KF Singh

Lacks crypto

JJ mcguire
JJ mcguire

Well done to the early few. The later investors will be lucky to see any real return at those inflated valuations

Sam B
Sam B

Good read except for… “There have also been some grumbles among Freetrade’s Crowdcube investors. Online forums document a handful of communication concerns, and confusion over the status of A shares versus B shares (hence, the removal of voting rights). Freetrade now only offers B shares for its crowdfunding investors.” This is total rubbish, the “Online forums” (plural) you reference, actually just one (singular), is Freetrade’s own community forum. In the linked thread you have a co-founder responding within the hour clearing up all points, and highlighting the information was readily available to the crowd. IMO this was a case of… Read more »

Al R
Al R

How about the latest “A ordinary” and other early shareholders backlash for FreeTrade not letting them participate in buying B shares on the coming secondary round? No reply from FreeTrade management except deleting of the forum thread and banning of several early investors…

Paul G
Paul G

Still an awful app and poor functionality compared to HL and Interactive Investor. Free isnt always free.

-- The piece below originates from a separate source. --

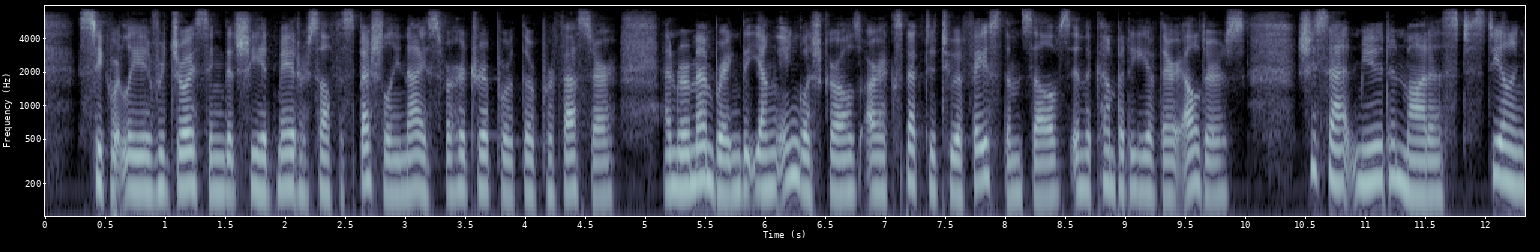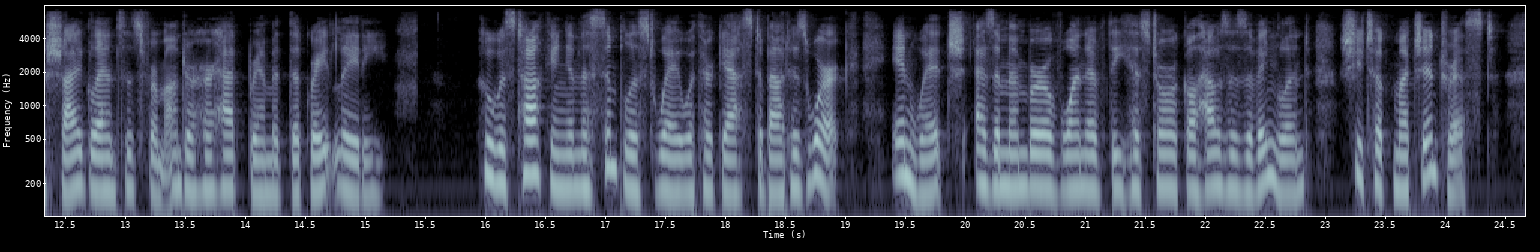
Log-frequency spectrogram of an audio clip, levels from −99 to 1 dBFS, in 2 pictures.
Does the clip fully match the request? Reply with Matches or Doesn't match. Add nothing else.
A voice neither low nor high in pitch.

Moe
Moe

Awful a bit strong. Limited yes. Good for play money not my pension.